MASSILLON, Ohio — Pat Bowlen always dreamed big. He did so when he purchased the team in 1984, when he invested time and time again in necessary resources for the team and when he helped make momentous decisions that changed the direction of the franchise.
But few of those dreams have had the impact that matches his dedication to the Denver community when he and the Broncos decided to fund an entire Boys & Girls Club in 2003. With each passing year since then, the club has impacted more than 1,500 children.
So on the day that his family will accept his gold jacket on his behalf, nothing felt more fitting than for his children to champion that cause at the closest Club to the Hall of Fame in Massillon, Ohio, as they and the team donated 500 health and wellness bags to children and dedicated a memorial bench in their father's memory in the Club's garden.
"It's an honor to unveil this bench as a family, and with the Broncos organization," Brittany Bowlen said. "Our father strongly believed in the Boys & Girls Club mission, to help children grow into responsible citizens and to realize their full potential. His legacy continues with the Broncos, who are the only sports team that funds their own club today. To this day, we serve nearly 1,500 kids under his legacy and dedication. As a board member of the Boys & Girls Club of Metro Denver and on behalf of our entire family, thank you for letting us join you today."
In the 16 years since the Denver Broncos Boys & Girls Club opened, Bowlen's children have been able to understand why it meant so much to him.
"The Boys & Girls Club meant a great deal to my dad because he cared about changing the lives of all children," Annabel Bowlen said. "He believed that boys and girls should be given the tools and the opportunities to excel to their fullest potential. He made a commitment to help youth in many different communities."
After their father passed away on June 13, the children have taken it upon themselves to uphold and extend his legacy, as challenging as it must be.
"It's a lot of responsibility, because my dad had very big shoes and we are all going to fill them together," Christianna Bowlen said.
In the months since then, they've come to realize just how extensive that legacy is, as people have recalled stories of Bowlen's generosity and kindheartedness. None of it has surprised them.
"He was bigger than life to us, as our dad," Beth Bowlen Wallace said. "But having the people galvanize around us after his passing has really just shown us how special he was to this community in the United States and, I'd like to say, even as far as reaching as the world. It's been very comforting and gratifying to see him recognized in that way."
So on a hot summer day more than 1,200 miles away from home, this was perhaps the perfect thing to do during enshrinement weekend as a testament to the kind of man their father was.

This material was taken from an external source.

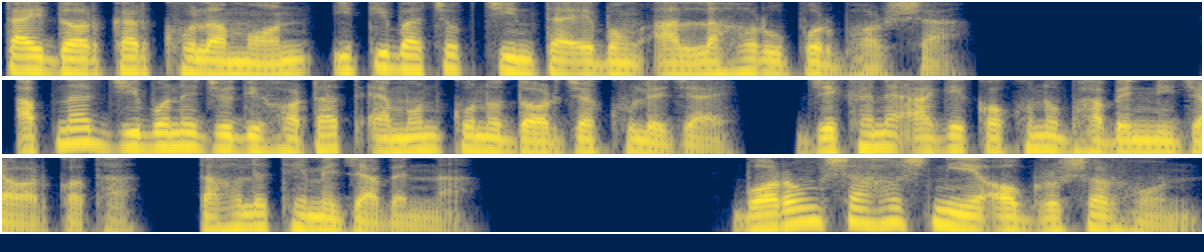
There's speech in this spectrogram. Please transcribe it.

"I don't care how hot it is out here, how uncomfortable it may be," Patrick Bowlen Jr. said. "This is all for these kids and my dad, and it means so much to me to be able to help."